### Your instructions
Copy all the entries word for word, but omit the pictures.

Extracted data entries:

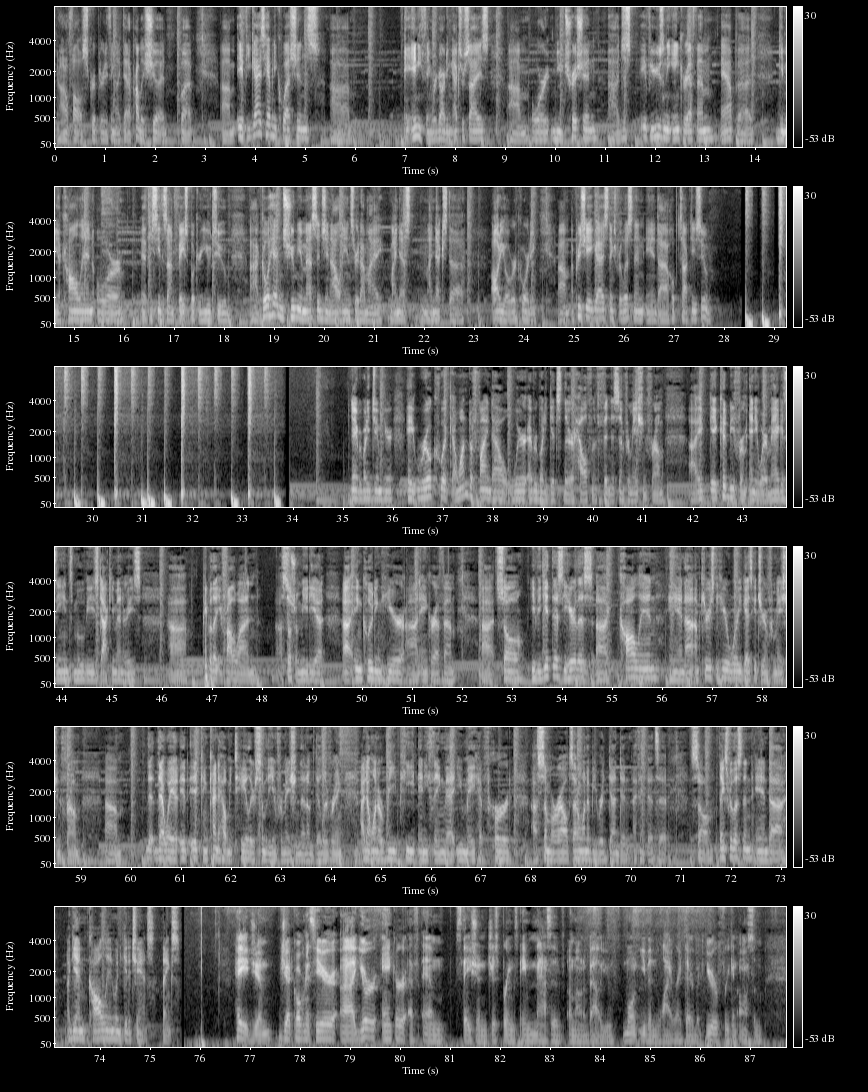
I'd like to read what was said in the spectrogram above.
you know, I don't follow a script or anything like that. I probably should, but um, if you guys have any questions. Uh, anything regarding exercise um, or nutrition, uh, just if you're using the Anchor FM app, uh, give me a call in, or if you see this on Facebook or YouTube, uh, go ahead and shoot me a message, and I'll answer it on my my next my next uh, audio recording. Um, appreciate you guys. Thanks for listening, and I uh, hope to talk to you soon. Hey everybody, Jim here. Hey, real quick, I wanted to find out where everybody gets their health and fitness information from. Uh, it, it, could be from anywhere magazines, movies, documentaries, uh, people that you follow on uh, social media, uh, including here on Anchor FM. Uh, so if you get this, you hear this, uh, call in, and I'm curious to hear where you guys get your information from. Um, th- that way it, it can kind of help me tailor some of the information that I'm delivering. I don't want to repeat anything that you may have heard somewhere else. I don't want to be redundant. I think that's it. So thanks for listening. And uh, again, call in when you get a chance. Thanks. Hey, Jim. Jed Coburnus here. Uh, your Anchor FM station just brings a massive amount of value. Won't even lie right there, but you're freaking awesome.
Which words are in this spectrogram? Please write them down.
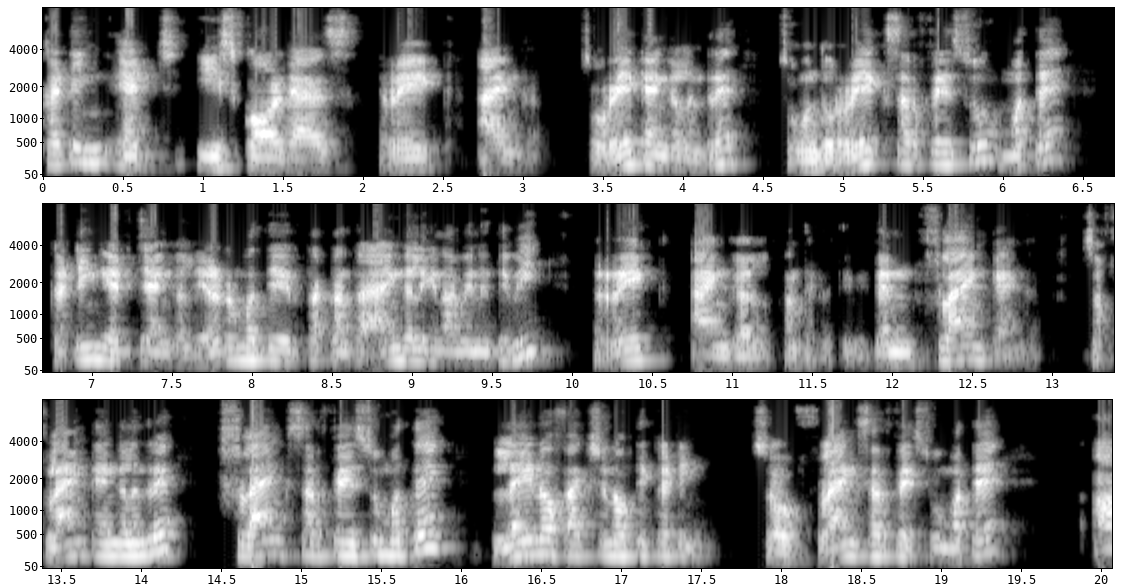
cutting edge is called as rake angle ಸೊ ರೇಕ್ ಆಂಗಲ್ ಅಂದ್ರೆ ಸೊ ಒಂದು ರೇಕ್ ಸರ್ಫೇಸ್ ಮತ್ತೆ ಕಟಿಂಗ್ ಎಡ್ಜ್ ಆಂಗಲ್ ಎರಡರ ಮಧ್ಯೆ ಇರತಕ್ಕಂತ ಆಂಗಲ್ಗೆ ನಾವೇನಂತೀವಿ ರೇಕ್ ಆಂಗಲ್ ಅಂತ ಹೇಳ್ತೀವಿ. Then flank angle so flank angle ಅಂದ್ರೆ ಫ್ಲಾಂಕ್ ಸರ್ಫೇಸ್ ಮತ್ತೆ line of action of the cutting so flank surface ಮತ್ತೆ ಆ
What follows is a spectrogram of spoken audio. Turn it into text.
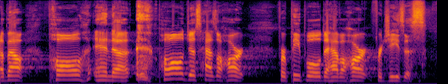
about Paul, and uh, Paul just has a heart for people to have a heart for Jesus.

### Response area
I'd like to read what was said in the spectrogram above.
you know, I don't follow a script or anything like that. I probably should, but um, if you guys have any questions. Uh, anything regarding exercise um, or nutrition, uh, just if you're using the Anchor FM app, uh, give me a call in, or if you see this on Facebook or YouTube, uh, go ahead and shoot me a message, and I'll answer it on my my next my next uh, audio recording. Um, appreciate you guys. Thanks for listening, and I uh, hope to talk to you soon. Hey everybody, Jim here. Hey, real quick, I wanted to find out where everybody gets their health and fitness information from. Uh, it, it, could be from anywhere magazines, movies, documentaries, uh, people that you follow on uh, social media, uh, including here on Anchor FM. Uh, so if you get this, you hear this, uh, call in, and I'm curious to hear where you guys get your information from. Um, th- that way it, it can kind of help me tailor some of the information that I'm delivering. I don't want to repeat anything that you may have heard somewhere else. I don't want to be redundant. I think that's it. So thanks for listening. And uh, again, call in when you get a chance. Thanks. Hey, Jim. Jed Coburnus here. Uh, your Anchor FM station just brings a massive amount of value. Won't even lie right there, but you're freaking awesome.
Which words are in this spectrogram? Please write them down.
cutting edge is called as rake angle ಸೊ ರೇಕ್ ಆಂಗಲ್ ಅಂದ್ರೆ ಸೊ ಒಂದು ರೇಕ್ ಸರ್ಫೇಸ್ ಮತ್ತೆ ಕಟಿಂಗ್ ಎಡ್ಜ್ ಆಂಗಲ್ ಎರಡರ ಮಧ್ಯೆ ಇರತಕ್ಕಂತ ಆಂಗಲ್ಗೆ ನಾವೇನಂತೀವಿ ರೇಕ್ ಆಂಗಲ್ ಅಂತ ಹೇಳ್ತೀವಿ. Then flank angle so flank angle ಅಂದ್ರೆ ಫ್ಲಾಂಕ್ ಸರ್ಫೇಸ್ ಮತ್ತೆ line of action of the cutting so flank surface ಮತ್ತೆ ಆ
What follows is a spectrogram of spoken audio. Turn it into text.
about Paul, and uh, Paul just has a heart for people to have a heart for Jesus.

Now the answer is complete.